What you should do
Within this material, find every line where the string "transcript" appears, and copy it out.

· · · · · · ·

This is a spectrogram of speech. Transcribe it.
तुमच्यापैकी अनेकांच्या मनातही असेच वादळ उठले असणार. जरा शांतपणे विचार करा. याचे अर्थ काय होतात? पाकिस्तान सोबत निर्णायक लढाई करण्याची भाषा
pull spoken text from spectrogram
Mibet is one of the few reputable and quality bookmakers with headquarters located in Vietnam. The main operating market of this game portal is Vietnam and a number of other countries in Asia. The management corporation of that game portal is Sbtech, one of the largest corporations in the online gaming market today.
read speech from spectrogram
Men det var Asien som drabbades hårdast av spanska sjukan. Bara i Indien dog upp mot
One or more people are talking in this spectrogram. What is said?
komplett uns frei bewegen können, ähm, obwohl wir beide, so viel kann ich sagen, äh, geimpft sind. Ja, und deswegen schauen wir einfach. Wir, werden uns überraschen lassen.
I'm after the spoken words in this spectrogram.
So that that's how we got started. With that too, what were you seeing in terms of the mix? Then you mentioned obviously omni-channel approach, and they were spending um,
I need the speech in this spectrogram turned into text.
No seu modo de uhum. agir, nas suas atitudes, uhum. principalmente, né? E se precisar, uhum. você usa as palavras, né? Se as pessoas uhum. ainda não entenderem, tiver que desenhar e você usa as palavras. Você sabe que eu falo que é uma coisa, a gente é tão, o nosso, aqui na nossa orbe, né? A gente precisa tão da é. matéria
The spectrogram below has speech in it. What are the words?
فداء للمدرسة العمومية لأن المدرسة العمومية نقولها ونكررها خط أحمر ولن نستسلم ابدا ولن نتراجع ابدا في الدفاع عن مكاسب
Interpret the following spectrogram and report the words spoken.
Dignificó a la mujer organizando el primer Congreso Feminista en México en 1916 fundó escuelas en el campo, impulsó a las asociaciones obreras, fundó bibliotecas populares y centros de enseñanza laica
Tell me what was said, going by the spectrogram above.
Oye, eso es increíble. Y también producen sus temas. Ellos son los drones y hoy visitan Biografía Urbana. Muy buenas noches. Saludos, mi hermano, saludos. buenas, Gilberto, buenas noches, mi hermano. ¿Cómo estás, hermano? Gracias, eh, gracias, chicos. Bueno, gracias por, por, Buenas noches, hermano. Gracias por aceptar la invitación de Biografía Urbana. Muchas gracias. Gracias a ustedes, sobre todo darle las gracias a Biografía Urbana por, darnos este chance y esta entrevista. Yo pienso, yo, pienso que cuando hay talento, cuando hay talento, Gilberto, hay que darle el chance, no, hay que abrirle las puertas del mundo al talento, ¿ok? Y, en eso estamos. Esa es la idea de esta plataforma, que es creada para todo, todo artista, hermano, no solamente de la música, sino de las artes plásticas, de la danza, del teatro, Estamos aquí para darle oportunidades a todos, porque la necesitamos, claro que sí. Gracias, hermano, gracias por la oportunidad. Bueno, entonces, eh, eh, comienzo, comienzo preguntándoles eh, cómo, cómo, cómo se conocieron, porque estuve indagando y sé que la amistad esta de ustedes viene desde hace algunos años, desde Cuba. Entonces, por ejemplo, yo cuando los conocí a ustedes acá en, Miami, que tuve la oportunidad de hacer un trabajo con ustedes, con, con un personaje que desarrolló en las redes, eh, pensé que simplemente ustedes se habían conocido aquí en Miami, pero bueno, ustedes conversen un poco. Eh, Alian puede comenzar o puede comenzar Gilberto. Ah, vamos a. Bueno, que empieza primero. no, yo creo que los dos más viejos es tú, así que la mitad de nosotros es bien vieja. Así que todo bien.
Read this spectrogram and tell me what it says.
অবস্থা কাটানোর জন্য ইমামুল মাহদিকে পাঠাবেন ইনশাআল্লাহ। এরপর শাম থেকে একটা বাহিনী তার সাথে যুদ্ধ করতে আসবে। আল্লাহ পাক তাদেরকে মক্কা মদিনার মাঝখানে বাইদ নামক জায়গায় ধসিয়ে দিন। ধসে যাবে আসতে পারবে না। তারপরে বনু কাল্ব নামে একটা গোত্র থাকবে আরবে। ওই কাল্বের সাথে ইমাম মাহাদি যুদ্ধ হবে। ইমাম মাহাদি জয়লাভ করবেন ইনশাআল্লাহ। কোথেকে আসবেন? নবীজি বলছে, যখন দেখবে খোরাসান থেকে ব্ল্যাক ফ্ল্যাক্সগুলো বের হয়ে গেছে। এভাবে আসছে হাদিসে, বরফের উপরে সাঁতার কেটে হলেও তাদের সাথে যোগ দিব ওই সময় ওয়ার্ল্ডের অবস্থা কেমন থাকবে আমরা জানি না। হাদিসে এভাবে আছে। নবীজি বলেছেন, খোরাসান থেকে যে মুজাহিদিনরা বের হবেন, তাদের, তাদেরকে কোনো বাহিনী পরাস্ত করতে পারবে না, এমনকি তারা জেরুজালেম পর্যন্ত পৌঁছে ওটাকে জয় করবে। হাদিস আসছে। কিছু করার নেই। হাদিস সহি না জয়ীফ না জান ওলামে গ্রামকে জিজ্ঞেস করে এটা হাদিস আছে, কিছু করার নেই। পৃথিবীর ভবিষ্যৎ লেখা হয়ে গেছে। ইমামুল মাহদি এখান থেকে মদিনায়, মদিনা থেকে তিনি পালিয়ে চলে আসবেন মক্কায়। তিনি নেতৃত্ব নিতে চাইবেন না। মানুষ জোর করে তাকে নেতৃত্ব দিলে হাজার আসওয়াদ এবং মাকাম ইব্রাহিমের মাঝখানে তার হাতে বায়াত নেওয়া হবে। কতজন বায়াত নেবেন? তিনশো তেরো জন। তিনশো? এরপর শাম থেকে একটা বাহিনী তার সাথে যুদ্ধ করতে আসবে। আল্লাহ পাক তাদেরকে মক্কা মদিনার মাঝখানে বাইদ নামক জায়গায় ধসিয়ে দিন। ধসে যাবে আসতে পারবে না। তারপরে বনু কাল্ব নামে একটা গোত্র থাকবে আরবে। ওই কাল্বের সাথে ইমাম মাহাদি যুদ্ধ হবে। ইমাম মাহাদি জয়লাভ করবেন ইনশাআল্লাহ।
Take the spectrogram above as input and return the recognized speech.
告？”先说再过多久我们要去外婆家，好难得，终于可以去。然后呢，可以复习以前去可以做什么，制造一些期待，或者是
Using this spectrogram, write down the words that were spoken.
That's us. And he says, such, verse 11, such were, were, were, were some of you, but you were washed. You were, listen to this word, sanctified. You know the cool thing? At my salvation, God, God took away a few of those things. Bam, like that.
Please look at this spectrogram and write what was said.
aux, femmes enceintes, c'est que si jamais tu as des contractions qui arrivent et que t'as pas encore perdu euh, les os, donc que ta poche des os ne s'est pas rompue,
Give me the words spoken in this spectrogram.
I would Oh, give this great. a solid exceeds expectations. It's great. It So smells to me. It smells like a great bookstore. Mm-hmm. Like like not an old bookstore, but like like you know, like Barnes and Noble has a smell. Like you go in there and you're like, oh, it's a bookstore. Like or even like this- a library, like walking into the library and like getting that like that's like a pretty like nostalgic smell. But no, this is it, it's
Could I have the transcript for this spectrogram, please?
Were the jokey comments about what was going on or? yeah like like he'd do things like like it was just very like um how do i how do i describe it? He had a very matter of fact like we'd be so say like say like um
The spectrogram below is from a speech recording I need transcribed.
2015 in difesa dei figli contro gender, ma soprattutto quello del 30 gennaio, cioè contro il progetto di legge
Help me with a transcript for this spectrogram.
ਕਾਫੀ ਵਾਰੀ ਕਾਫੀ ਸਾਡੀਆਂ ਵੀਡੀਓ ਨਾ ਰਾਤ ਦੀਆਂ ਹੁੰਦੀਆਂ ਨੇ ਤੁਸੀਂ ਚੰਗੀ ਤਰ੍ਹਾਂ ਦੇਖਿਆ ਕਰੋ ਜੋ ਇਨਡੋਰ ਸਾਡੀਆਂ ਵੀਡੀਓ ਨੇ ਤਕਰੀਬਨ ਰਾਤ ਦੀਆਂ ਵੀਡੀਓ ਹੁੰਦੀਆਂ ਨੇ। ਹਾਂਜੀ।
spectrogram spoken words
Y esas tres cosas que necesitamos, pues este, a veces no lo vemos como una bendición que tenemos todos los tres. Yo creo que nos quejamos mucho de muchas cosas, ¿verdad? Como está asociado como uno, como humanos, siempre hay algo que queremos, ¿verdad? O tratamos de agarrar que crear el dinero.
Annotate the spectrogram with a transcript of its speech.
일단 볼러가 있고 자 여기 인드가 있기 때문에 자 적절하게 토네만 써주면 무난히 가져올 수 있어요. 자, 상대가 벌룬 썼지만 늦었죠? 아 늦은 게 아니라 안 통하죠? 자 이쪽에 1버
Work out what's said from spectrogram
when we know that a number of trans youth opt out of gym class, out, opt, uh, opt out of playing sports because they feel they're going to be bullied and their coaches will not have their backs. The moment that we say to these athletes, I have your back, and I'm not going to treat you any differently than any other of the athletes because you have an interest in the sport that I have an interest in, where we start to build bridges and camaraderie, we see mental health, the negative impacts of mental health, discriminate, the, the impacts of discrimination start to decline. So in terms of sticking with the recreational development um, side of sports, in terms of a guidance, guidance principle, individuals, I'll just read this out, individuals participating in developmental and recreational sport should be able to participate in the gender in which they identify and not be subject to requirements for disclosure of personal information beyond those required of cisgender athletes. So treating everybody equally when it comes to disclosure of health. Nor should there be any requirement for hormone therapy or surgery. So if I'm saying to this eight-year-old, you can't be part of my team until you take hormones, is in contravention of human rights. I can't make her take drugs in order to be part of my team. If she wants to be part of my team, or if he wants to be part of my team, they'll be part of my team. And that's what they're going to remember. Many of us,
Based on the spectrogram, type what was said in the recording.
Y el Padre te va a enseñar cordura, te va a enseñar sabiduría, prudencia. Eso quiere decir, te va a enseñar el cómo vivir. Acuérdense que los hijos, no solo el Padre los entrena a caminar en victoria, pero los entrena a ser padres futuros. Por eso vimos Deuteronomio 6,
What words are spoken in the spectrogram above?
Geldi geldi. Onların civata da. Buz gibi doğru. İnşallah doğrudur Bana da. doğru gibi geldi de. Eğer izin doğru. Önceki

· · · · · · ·

Response for this exercise
Could I have the transcript for this spectrogram, please?
Help me with a transcript for this spectrogram.
Annotate the spectrogram with a transcript of its speech.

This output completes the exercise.